If you see a horseshoe crab on the beach, gently nudge it with your foot. Most of them will respond by waving their telson around. If it doesn’t respond, flip it over to check for moving limbs. If you suspect it is tangled and can’t move and you can’t bring it straight to the water because of this get a bucket of sea water and slowly pour it over the book gills and legs. As you work to untangle these rad critters, which are actually more closely related to spiders than crabs, pour more water over it periodically until you can return it to the ocean. However, during the mating season horseshoe crabs will attach together, with the large female toting around a smaller male behind her, and bury themselves in sand and mud to lay their eggs. Do not dig up these horseshoe crabs unless you are absolutely sure that they are stuck above the high tide mark. If you see dozens of beached horseshoe crabs but none of them are clinging together and the tide is going out, please do your part and turn them back in the direction of the water. Place them at the water’s edge and let them decide which direction they want to go in to be absolutely sure that they aren’t stranded accidentally.

Horseshoe crabs cannot bite you, and their “pincers” are really just for picking up food and don’t hurt if they try to grab you. They may be a little intimidating-looking but they are harmless and will be grateful for your help.

Just look at all those friendly legs waiting to tickle you in thanks for helping them not die a slow death of baking in the sun and getting eaten by gulls and other sea birds!

Please, protect our bottom feeding horseshoe crabs at all costs. Yes their blood has important medicinal value, being copper-based unlike our iron-based blood, but overharvesting them can have devastating effects on our underwater ecosystems. When being harvested for blood they should actually be returned to the ocean after taking a little, rather than bled dry

(via wishingformemoria)

yungvermeer:

A Walk Through Art History


I designed these shoes with a unique goal in mind: to create a shoe as a summation of an entire culture’s art. Each shoe possesses design qualities, color palettes, and designs only found in the respective culture.

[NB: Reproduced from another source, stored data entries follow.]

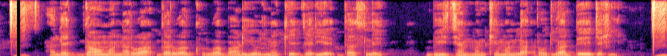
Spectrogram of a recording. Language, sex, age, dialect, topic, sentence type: Chhattisgarhi, male, 18-24, Eastern, agriculture, statement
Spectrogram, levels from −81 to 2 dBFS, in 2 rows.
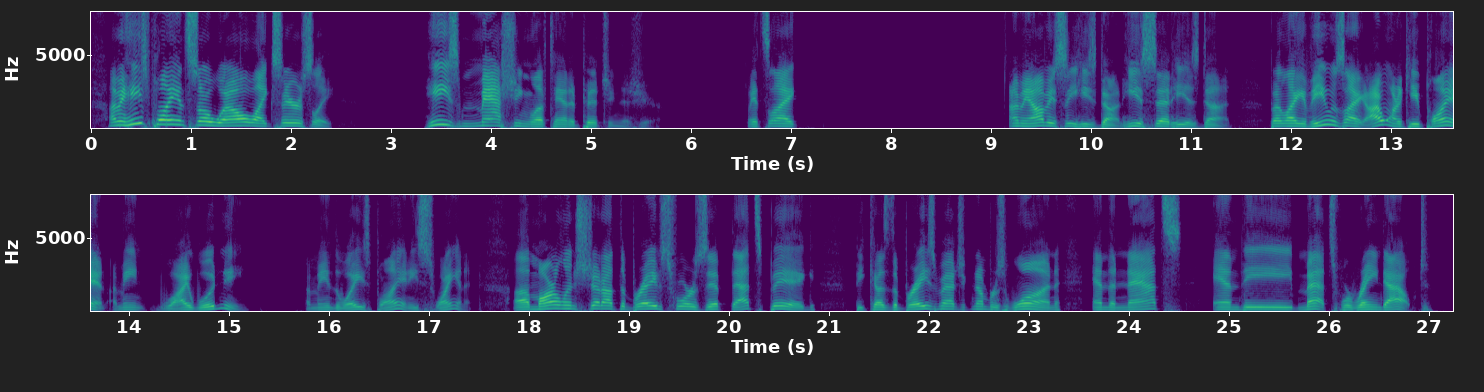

This project allowed me to investigate art historical cultures in a special way by challenging myself to translate an entire style (or series of styles) onto a single object.

Conveniently, I was able to use these designs as the concentration section of my AP Studio Art portfolio and received a score of a 5! 

 I possess full federal copyright of these designs. 

(via genericinternetfangirl)

Oh I am a long way from home

(Source: glorianas, via fuckyeahhousestark)